### Listed entries
◇ ◇ ◇ ◇

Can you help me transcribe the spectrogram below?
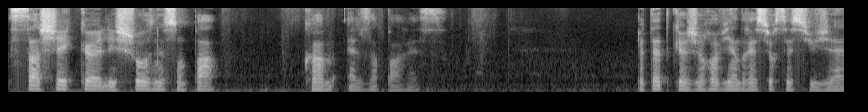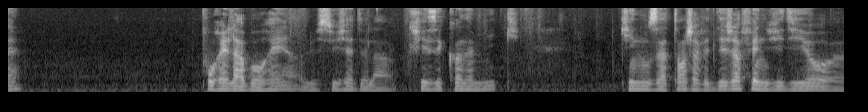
sachez que les choses ne sont pas comme elles apparaissent. Peut-être que je reviendrai sur ces sujets pour élaborer hein, le sujet de la crise économique qui nous attend. J'avais déjà fait une vidéo euh,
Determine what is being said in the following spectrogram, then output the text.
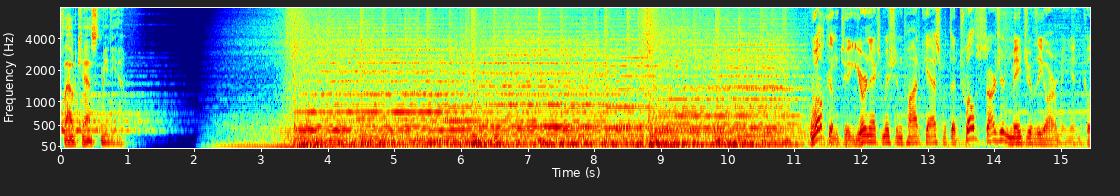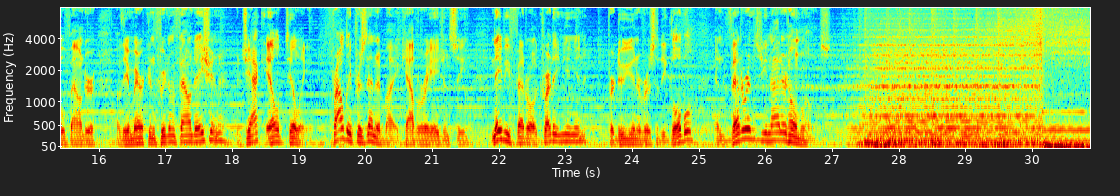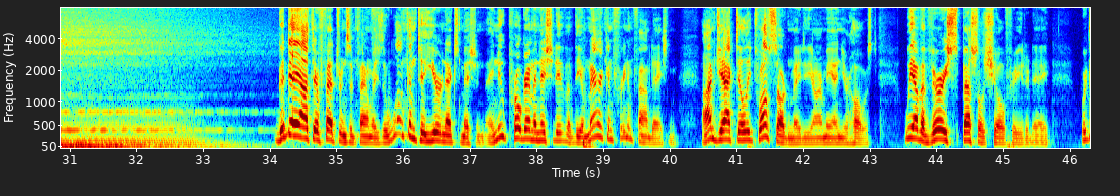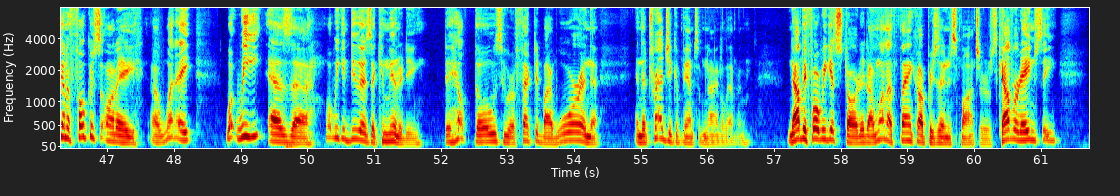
Cloudcast Media. Welcome to Your Next Mission podcast with the 12th Sergeant Major of the Army and co founder of the American Freedom Foundation, Jack L. Tilley. Proudly presented by Cavalry Agency, Navy Federal Credit Union, Purdue University Global, and Veterans United Home Loans. Good day out there, veterans and families, and welcome to Your Next Mission, a new program initiative of the American Freedom Foundation. I'm Jack Tilley, 12th Sergeant Major of the Army, and your host. We have a very special show for you today. We're going to focus on a uh, what a what we as uh, what we can do as a community to help those who are affected by war and the and the tragic events of 9/11. Now, before we get started, I want to thank our presenting sponsors: Cavalry Agency,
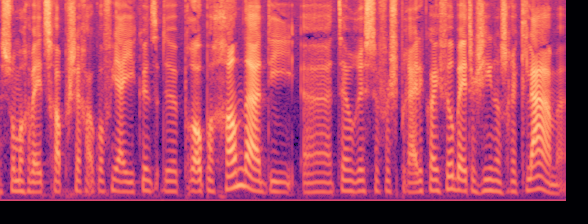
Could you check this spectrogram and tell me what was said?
sommige wetenschappers zeggen ook wel van ja, je kunt de propaganda die uh, terroristen verspreiden, kan je veel beter zien als reclame.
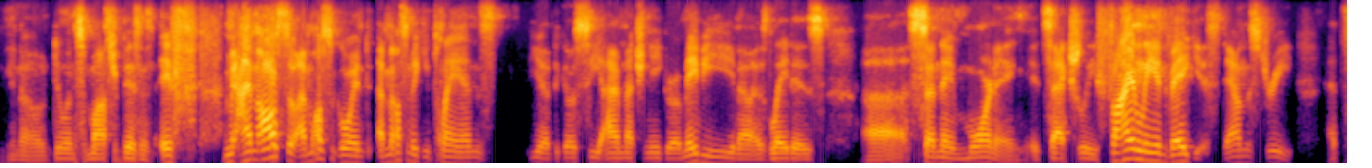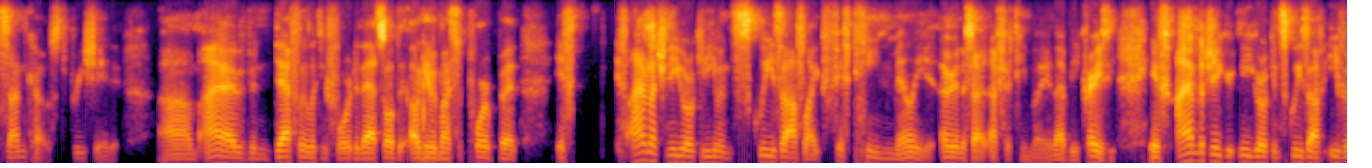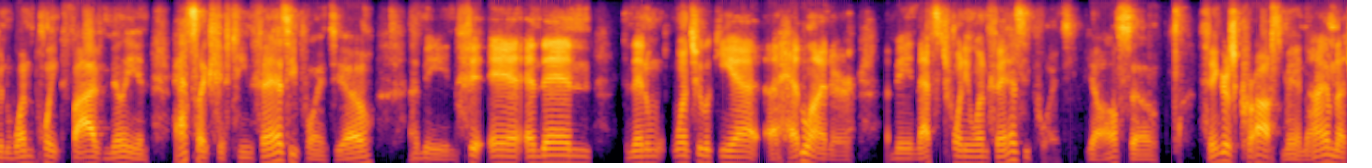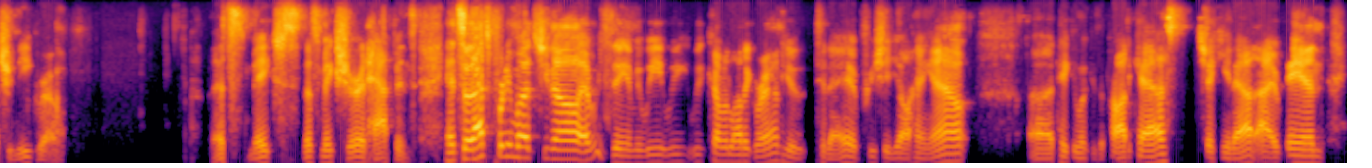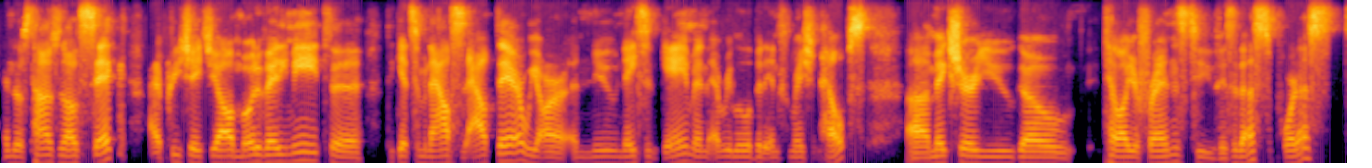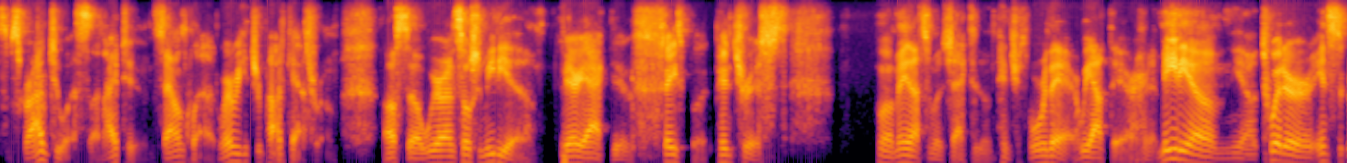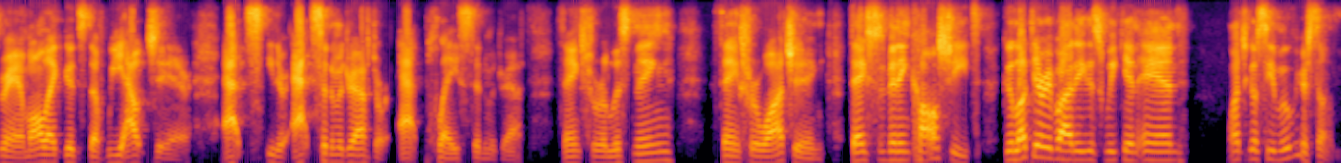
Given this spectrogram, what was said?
You know, doing some monster business. If I mean, I'm also I'm also going. To, I'm also making plans. You know, to go see I'm not your Negro. Maybe you know as late as uh, Sunday morning. It's actually finally in Vegas, down the street at the Suncoast. Appreciate it. Um, I've been definitely looking forward to that, so I'll, I'll give it my support. But if if I'm not your Negro could even squeeze off like 15 million, I mean, sorry, not 15 million, that'd be crazy. If I'm not your Negro can squeeze off even 1.5 million, that's like 15 fantasy points, yo. I mean, fit, and, and then and then once you're looking at a headliner, I mean, that's 21 fantasy points, y'all. So fingers crossed, man. I am not your Negro let's make let's make sure it happens. And so that's pretty much you know everything. I mean, we we we covered a lot of ground here today. I appreciate y'all hanging out, uh, taking a look at the podcast, checking it out. I and in those times when I was sick, I appreciate y'all motivating me to to get some analysis out there. We are a new nascent game, and every little bit of information helps. Uh, make sure you go tell all your friends to visit us, support us, subscribe to us on iTunes, SoundCloud, wherever you get your podcast from. Also, we're on social media, very active Facebook, Pinterest. Well, maybe not so much active on Pinterest, but we're there. We out there. Medium, you know, Twitter, Instagram, all that good stuff. We out there at either at Cinema Draft or at Play Cinema Draft. Thanks for listening. Thanks for watching. Thanks for submitting call sheets. Good luck to everybody this weekend, and why don't you go see a movie or something?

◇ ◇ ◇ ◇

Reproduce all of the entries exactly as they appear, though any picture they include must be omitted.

Can you help me transcribe the spectrogram below?
sachez que les choses ne sont pas comme elles apparaissent. Peut-être que je reviendrai sur ces sujets pour élaborer hein, le sujet de la crise économique qui nous attend. J'avais déjà fait une vidéo euh,
Determine what is being said in the following spectrogram, then output the text.
Cloudcast Media. Welcome to Your Next Mission podcast with the 12th Sergeant Major of the Army and co founder of the American Freedom Foundation, Jack L. Tilley. Proudly presented by Cavalry Agency, Navy Federal Credit Union, Purdue University Global, and Veterans United Home Loans. Good day out there, veterans and families, and welcome to Your Next Mission, a new program initiative of the American Freedom Foundation. I'm Jack Tilley, 12th Sergeant Major of the Army, and your host. We have a very special show for you today. We're going to focus on a uh, what a what we as uh, what we can do as a community to help those who are affected by war and the and the tragic events of 9/11. Now, before we get started, I want to thank our presenting sponsors: Cavalry Agency,
Could you check this spectrogram and tell me what was said?
sommige wetenschappers zeggen ook wel van ja, je kunt de propaganda die uh, terroristen verspreiden, kan je veel beter zien als reclame.
Given this spectrogram, what was said?
You know, doing some monster business. If I mean, I'm also I'm also going. To, I'm also making plans. You know, to go see I'm not your Negro. Maybe you know as late as uh, Sunday morning. It's actually finally in Vegas, down the street at the Suncoast. Appreciate it. Um, I've been definitely looking forward to that, so I'll, I'll give it my support. But if if I'm not your Negro could even squeeze off like 15 million, I mean, sorry, not 15 million, that'd be crazy. If I'm not your Negro can squeeze off even 1.5 million, that's like 15 fantasy points, yo. I mean, fit, and, and then and then once you're looking at a headliner, I mean, that's 21 fantasy points, y'all. So fingers crossed, man. I am not your Negro let's make let's make sure it happens. And so that's pretty much you know everything. I mean, we we we covered a lot of ground here today. I appreciate y'all hanging out, uh, taking a look at the podcast, checking it out. I and in those times when I was sick, I appreciate y'all motivating me to to get some analysis out there. We are a new nascent game, and every little bit of information helps. Uh, make sure you go tell all your friends to visit us, support us, subscribe to us on iTunes, SoundCloud, wherever you get your podcast from. Also, we're on social media, very active Facebook, Pinterest. Well, maybe not so much active on Pinterest, but we're there. We out there. Medium, you know, Twitter, Instagram, all that good stuff. We out there at either at Cinema Draft or at Play Cinema Draft. Thanks for listening. Thanks for watching. Thanks for submitting call sheets. Good luck to everybody this weekend, and why don't you go see a movie or something?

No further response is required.